While Bonhoeffer was speaking of a Christian’s responsibility to properly engage the world, this idea applies perfectly to our discourse on desire. Just as with every other aspect of our nature, following Christ will lead to a completion and redemption of our desires. Christ certainly was not without desires, as we see Him longing to gather Jerusalem to Himself like a hen gathering her chicks under her wing, or praying fervently for the protection of His disciples, or even desiring the simple enjoyment of a fig tree. Clearly, Christ was full of desires. The distinction is this: His desires were holy and righteous, and consequently (as with all things from God) more powerful and commanding than any worldly desire.

Now we come to the crux of the matter: we as fallen men have unrighteous desires, and yet we are bound by our nature to follow them. You see, our natures will always strive towards the objects of our desires. God knows this, and even designed us to be wholly oriented by our desires. He knows a “[h]ope deferred makes the heart sick, but desire fulfilled is a tree of life” (Prov. 13:12, NASB). We know, too, Jesus came so we could have not just a life, but an abundant life. A life characterized by the fulfillment of our heart’s desires.

Jesus clearly exposed the mechanics of our hearts by letting us know “for where your treasure is, there your heart will be also” (Matt. 6:21, NASB). In doing so, however, He also uncovered the secret of a complete life: if the ‘location’ of our desires will always be the compass for our heart, the goal is not to do away with desire, but rather to replace our worldly desires with the desires of Christ. Again, Bonhoeffer aptly stated the issue: “The essence of chastity is not the suppression of a lust, but the total orientation of one’s life towards a goal. Without such a goal, chastity is bound to become ridiculous. Chastity is the sine qua non of lucidity and concentration.” The apostle Paul said it even better: “So I say, let the Holy Spirit guide your lives. Then you won’t be doing what your sinful nature craves. The sinful nature wants to do evil, which is just the opposite of what the Spirit wants. And the Spirit gives us desires that are the opposite of what the sinful nature desires. These two forces are constantly fighting each other, so you are not free to carry out your good intentions” (Gal. 5: 16-17, NLT, emphasis added). The same Spirit which worked in Christ is accessible to those of us who have given themselves over to Christ. The inevitable conclusion will be a man full of great, guiltless desires. We will not become less in our pursuit of Christ, but more, as we allow the Spirit to give us desires to focus on.

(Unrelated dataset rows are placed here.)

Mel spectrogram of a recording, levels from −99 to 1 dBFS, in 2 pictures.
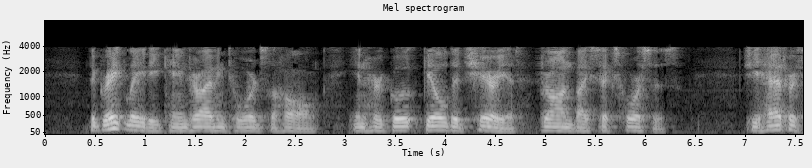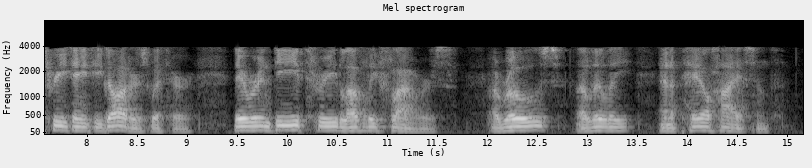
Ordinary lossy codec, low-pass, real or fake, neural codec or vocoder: AAC, 16 kbps; 7.2 kHz; real; none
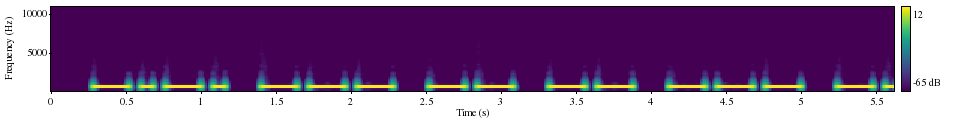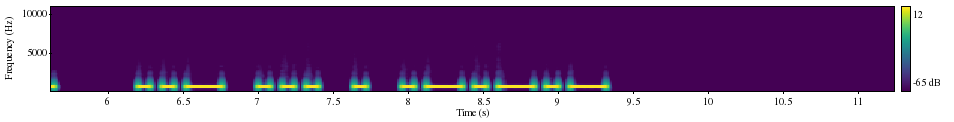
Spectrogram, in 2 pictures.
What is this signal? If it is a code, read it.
Morse code, heard as a keyed tone, about 15 wpm, 700 Hz. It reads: COMMON USE.
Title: Sentences from Top 1300 Words 15wpm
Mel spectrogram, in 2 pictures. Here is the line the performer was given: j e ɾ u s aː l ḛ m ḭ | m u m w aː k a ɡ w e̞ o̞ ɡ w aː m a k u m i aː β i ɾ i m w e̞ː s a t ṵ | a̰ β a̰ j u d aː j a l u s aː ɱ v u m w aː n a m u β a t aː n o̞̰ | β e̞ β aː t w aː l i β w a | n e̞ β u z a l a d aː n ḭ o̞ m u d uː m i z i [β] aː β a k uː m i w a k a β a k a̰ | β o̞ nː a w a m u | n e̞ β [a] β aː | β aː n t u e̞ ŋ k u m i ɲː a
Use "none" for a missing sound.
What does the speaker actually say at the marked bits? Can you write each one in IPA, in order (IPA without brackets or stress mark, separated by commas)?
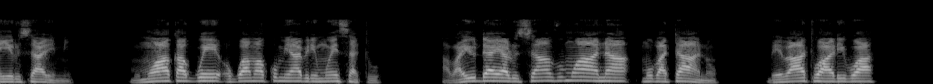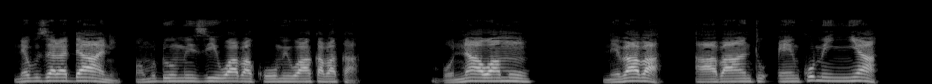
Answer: w, a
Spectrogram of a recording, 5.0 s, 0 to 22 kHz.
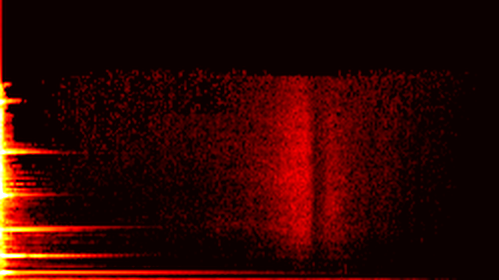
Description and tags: multisample pack of a collection piano toy from the 50's (MICHELSONNE)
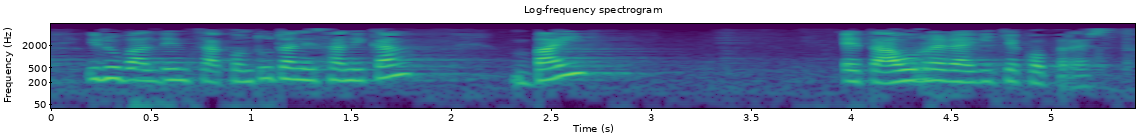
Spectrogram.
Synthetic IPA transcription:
iɾuβald̪int͡sako̞nt̪ut̪anisanikam | baj | e̞t̪aːwre̞ɾae̞ɣit̪e̞ko̞pɾe̞st̪

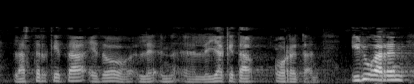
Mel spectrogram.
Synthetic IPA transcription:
last̪e̞ɾke̞t̪aʔe̞ðo̞lle̞jake̞t̪ao̞re̞t̪a̰n | iɾuɣare̞n

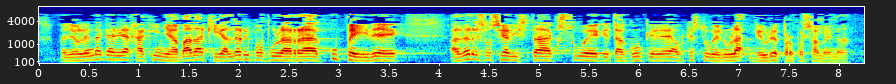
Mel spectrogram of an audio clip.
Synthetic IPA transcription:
baɲo̞le̞ːnd̪akaɾiaʝakiɲaβað̞akiald̪e̞ripo̞pularakupe̞iðe̞k | ald̪e̞rðiso̞sialist̪aksue̞ke̞t̪aɡuke̞ɾe̞awɾke̞st̪uɣ̞e̞nulaɣe̞wɾe̞pɾo̞po̞same̞na̰

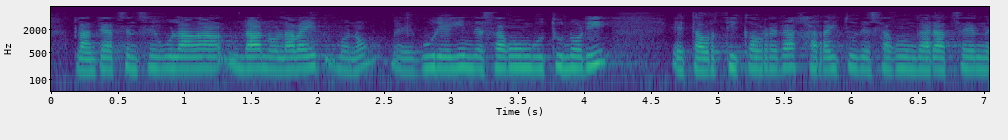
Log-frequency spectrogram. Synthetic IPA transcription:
plant̪e̞at͡se̞nsajɣ̞ulad̪ano̞laβ̞ajt̪bwe̞no̞ɣuɾeːɣind̪e̞saɣ̞uŋɡut̪uno̞ɾi | e̞t̪aoɾt̪ikawre̞ɾaʝarajt̪uð̞e̞saɣ̞uŋɡaɾat͡se̞n

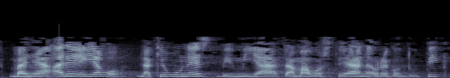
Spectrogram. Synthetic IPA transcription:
bajɲaʔaɾeɣ̞e̞jaɣ̞o̞ðakiɣ̞une̞zbimiʎat̪aːmaβ̞o̞st̪e̞anawre̞ko̞nt̪ut̪ik

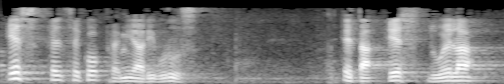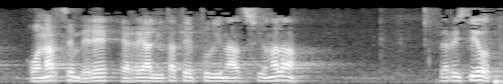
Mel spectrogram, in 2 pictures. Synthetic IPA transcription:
e̞se̞lt͡se̞ko̞pɾe̞miaɾiβ̞uɾus | e̞t̪ae̞zd̪ue̞la | o̞naɾt͡se̞mbe̞ɾe̞ːre̞alit̪at̪e̞puɾinasio̞nala | be̞risd̪io̞t̪

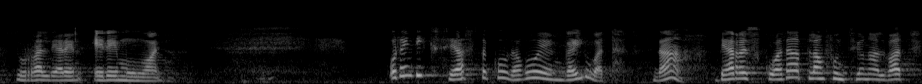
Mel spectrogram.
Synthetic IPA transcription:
lurald̪e̞aɾe̞ne̞ɾe̞muan | o̞ɾajnd̪ikse̞ast̪e̞ko̞ðaɣ̞o̞e̞ŋɡajluβat̪ | d̪abe̞are̞sko̞aðaplaɱfunt͡sio̞nalβat̪

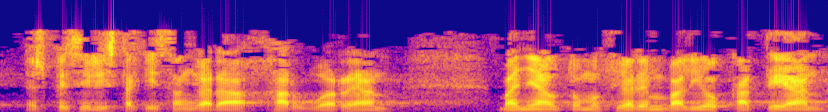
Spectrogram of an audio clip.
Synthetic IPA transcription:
e̞spe̞sjalist̪akisaŋɡaɾaʝarɣuare̞an | bajɲaːwt̪o̞mo̞sioaɾe̞mbalio̞kat̪e̞an

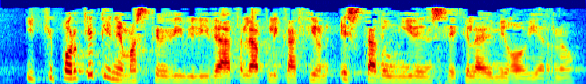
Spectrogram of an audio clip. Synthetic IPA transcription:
ikepo̞ɾke̞t̪je̞ne̞maskɾe̞ðiβ̞iliðaðlaːplikaθjo̞nest̪aðouniðẽ̞nse̞ke̞laðe̞miɣ̞o̞β̞je̞ɾno̞

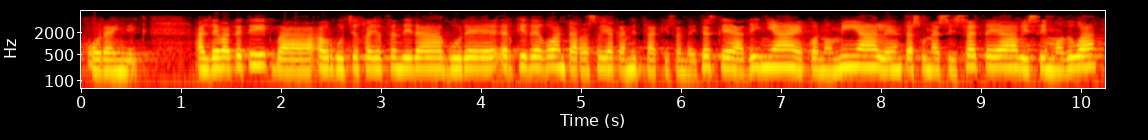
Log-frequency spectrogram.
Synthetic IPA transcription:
o̞ɾajnd̪ik | ald̪e̞β̞at̪e̞t̪ikbaawɾɣut͡ʃiʝajo̞t͡se̞nd̪iɾaɣ̞uɾe̞ːɾkið̞e̞ɣ̞o̞ant̪aːraso̞jakanit͡sakisand̪ajt̪e̞ske̞aðiɲae̞ko̞no̞miale̞ːnt̪asunasisat̪e̞aβ̞isimo̞ð̞ua

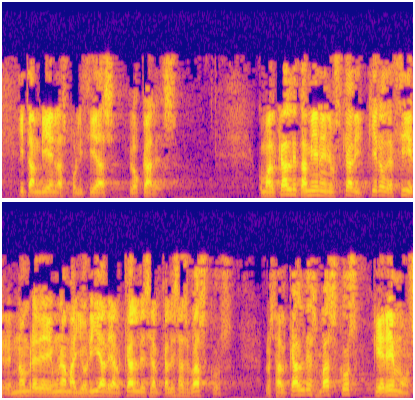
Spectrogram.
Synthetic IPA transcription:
it̪ambje̞nlaspo̞liθiazlo̞kale̞̰s | ko̞moalkald̪e̞t̪ambje̞nenewskaðikje̞ɾo̞ð̞e̞θiɾe̞nːõmbɾe̞ðe̞unamaʝo̞ɾiaðe̞alkald̪e̞sialkaldesazβaskos | lʔo̞salkald̪e̞zβasko̞ske̞ɾe̞mos

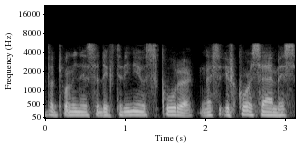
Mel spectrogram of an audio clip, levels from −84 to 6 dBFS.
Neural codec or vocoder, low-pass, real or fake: codec, 16 kHz, 1.1 kbps, Voila-Tokenizer; 5.4 kHz; fake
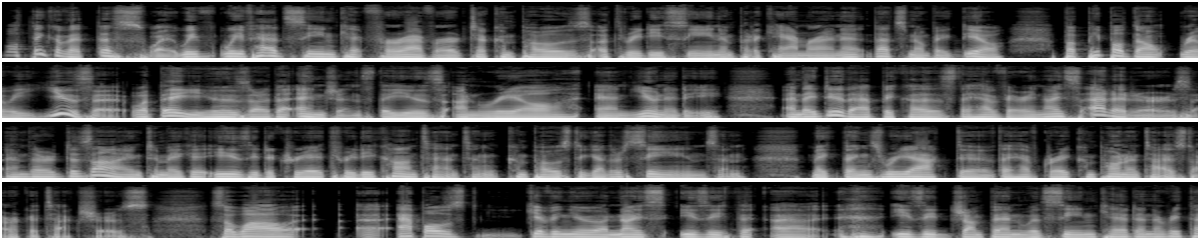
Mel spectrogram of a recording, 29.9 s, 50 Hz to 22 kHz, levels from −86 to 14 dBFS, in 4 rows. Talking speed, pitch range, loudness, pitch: 190 wpm, 110-135 Hz, -17 LUFS, 120 Hz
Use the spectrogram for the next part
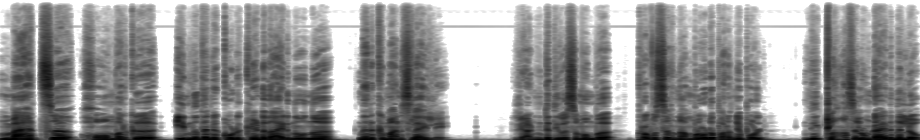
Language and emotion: Malayalam, surprised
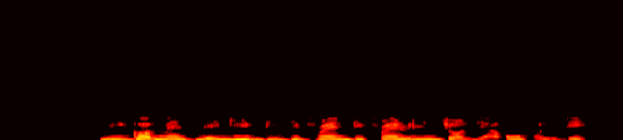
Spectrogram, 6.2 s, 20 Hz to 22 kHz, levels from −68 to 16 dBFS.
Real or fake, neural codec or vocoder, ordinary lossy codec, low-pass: real; none; none; 3.6 kHz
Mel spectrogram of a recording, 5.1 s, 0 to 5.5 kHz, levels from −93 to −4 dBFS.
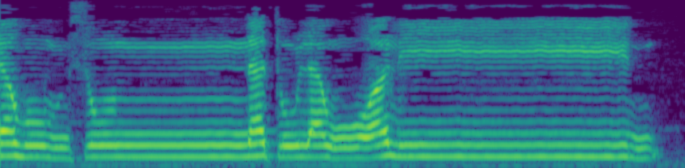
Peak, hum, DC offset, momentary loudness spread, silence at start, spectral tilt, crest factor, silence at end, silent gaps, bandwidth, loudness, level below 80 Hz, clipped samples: -6 dBFS; none; under 0.1%; 6 LU; 0 s; -9 dB/octave; 16 dB; 0.2 s; none; 5.4 kHz; -23 LUFS; -54 dBFS; under 0.1%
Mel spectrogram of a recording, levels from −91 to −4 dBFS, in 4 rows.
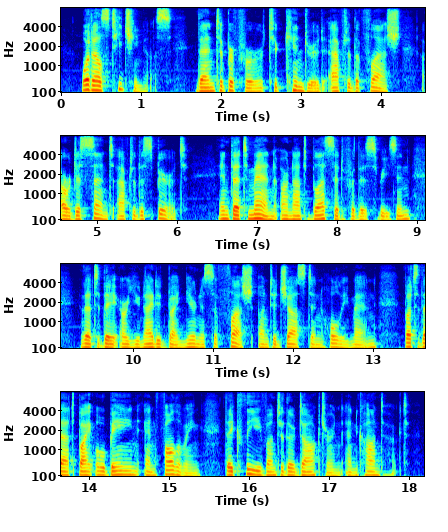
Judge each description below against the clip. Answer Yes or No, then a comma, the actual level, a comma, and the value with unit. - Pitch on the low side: Yes, low, 125 Hz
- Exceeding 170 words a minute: Yes, average, 180 wpm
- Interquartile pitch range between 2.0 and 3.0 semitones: Yes, average, 2.7 semitones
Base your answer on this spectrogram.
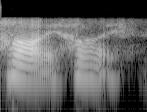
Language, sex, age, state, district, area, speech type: Goan Konkani, female, 30-45, Goa, Ponda, rural, conversation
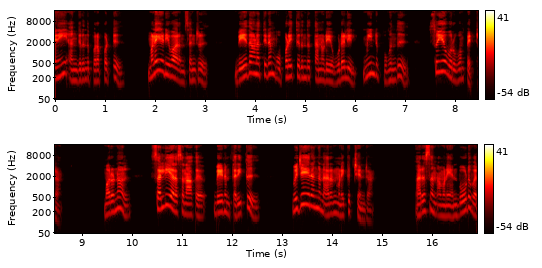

For, if history has taught us anything, it surely must be this: man will always, in the end, get only that which he desires most. So let us desire the desires of the Spirit, and soon find our current desires, now so powerful and compelling, to grow ever dimmer in the magnificent light of Christ. Let us then desperately follow this road: “Delight yourself in the Lord; And He will give you the desires of your heart” (Psalm 37:4, NASB).

 

All quotations of Bonhoeffer’s work were taken from Bonhoeffer: Pastor, Martyr, Prophet, Spy, by Eric Metaxas.